There were other things some said would never work, among them appointment of another woman, Kathie Furlong, as deputy mayor, from the outset.
Soon after being elected, she and other new mayors went to "mayor school," and she recalls: "We were told quite categorically that if you are female you don't have a female for deputy.
"But I, and the council had already agreed," she says.
"I think it's got to be the right person for the job, whether they're male or female."
They'd been together on the Napier Boys' High School board, which Mrs Arnott chaired, but it was coincidence that they both ended up on the city council.
Mrs Arnott says she had no plan - "I think the voters have the plans."
But she did want to stop the "negativity" she says was present, even on the council, and she wanted to "increase pride" in the city.
At the end of the first three years, the voters had spoken, louder than any opposition and challenges she'd endured, and four councillors were voted out at the 2004 election.
The future of Marineland was an ever-present debate which hotted-up in her second term, but she says some people had lost sight of the fact that the Department of Conservation and Government was rejecting the idea of having performing animals in captivity.
"I think 98 per cent of the people had put it to bed," she says, supported perhaps by the 2007 election, in which she posted a record majority in a Napier mayoral race, against a sole opponent campaigning on the Marineland issue.
Living in Napier since 1980, when she and her husband brought their two children home to New Zealand from England, she has also been aware throughout of the issues with trucks on Marine Parade, despite living a seeming world away in a Hospital Hill dead-end street where neighbours over the years have included MP Russell Fairbrother, former deputy Mayor and now MP Anne Tolley, and councillors Tony Brownlie, for a short-time Mark Herbert, and current councillor and new mayoral hopeful Bill Dalton.
Mrs Furlong is one who notes the unity of council that came in the Arnott era. "While her visible legacy will be the coastal pathways and the rebuild of the museum, of equal significance is the cohesive team she built and the sound financial position her council leaves the city in."
Cr Tony Jeffery says she's an example of "the very informed, effective and totally committed civic leader," the work often seen in the results rather than the effort.
The display of China's terracotta warriors collection at the new museum next year is one example, stemming from her efforts on a delegation tour of China, and determination that "it can be done."
Rob Lutter, one of four councillors in the election to replace her, says he admires Mrs Arnott's "ability to relate to so many," and her "passion, skills, dedication, humility and long hours she has given to Napier".
Another Napier mayoral candidate, Roy Sye, said she had put her "heart and soul" into being mayor of Napier.
"I think she has done a wonderful job and now she is passing the baton onto a new mayor and a new team," Mr Sye said.
Cr Faye White says: "Her dedication and passion for the city is second to none.
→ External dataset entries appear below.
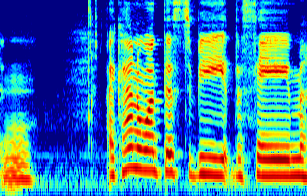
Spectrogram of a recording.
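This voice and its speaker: Heard here is a woman. Her pitch is fairly high. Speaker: crafting tutorial host. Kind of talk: tutorial. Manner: casual, thinking aloud.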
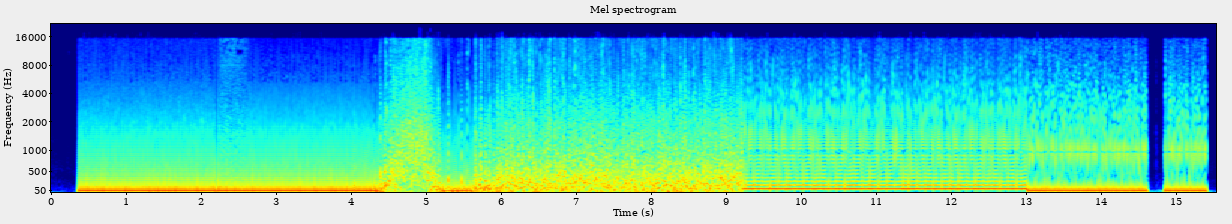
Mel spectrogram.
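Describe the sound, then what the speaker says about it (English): Harsh FM synthesizer tones driven by noise, a dense sustained buzzing wash that shifts midway into a steadier layered drone with strong harmonic bands, loud and unbroken apart from a brief dropout near the end. "I want to do like some FM in this, FM from noise"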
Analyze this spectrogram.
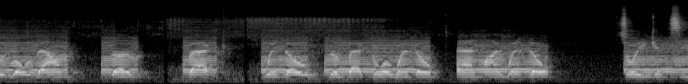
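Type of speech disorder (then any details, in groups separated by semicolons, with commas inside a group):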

Barbara is like marshmallow when it comes to family, but when something affects Napier people's lives now or in the future, Barbara is steely and uncompromising."
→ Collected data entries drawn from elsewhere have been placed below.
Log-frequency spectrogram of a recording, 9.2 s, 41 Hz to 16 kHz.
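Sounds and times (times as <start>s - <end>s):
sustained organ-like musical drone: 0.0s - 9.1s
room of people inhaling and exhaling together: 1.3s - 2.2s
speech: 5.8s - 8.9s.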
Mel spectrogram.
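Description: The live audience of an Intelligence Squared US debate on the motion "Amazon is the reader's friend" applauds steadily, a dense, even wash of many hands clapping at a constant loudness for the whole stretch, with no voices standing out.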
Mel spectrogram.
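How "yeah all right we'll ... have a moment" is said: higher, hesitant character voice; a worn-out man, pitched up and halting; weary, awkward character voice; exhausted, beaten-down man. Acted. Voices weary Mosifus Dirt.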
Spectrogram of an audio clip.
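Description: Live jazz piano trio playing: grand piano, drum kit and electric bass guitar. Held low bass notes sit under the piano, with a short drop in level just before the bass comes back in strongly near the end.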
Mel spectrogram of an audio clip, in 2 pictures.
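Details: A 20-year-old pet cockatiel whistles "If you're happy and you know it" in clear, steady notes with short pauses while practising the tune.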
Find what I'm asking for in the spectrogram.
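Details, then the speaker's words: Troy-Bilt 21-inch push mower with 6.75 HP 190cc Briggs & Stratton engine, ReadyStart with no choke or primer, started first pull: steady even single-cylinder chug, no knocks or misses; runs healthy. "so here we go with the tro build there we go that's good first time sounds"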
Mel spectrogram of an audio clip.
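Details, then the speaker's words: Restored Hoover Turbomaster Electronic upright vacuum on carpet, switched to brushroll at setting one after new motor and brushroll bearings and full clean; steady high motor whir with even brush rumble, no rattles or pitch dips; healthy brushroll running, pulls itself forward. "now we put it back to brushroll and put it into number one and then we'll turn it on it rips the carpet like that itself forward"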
To get away from it all, she found sailing, and has crewed with Napier Sailing Club members Bob Witham and Gilbert Duncan for many years.
"I don't think she had done it before," says Mr Witham, recalling the day he invited her to have a go in the boat.
"But I think that for her it was a very good way of putting politics and everything else aside for four hours on a Saturday afternoon."
But it was more than that. They've competed in each summer for the last eight years in the national Noelex 25s championship, and won in rather painful circumstances at Nelson.
At the start of the last race, unaware they'd already sealed the series, their boat, Elderberry Wine, brushed up against another craft, with the Mayor's leg trapped between them.
She left Nelson for home the next day on crutches and with leg in plaster.
But it didn't stop her sailing, or hobbling into the office the next morning and carrying on with the job of Mayor of Napier.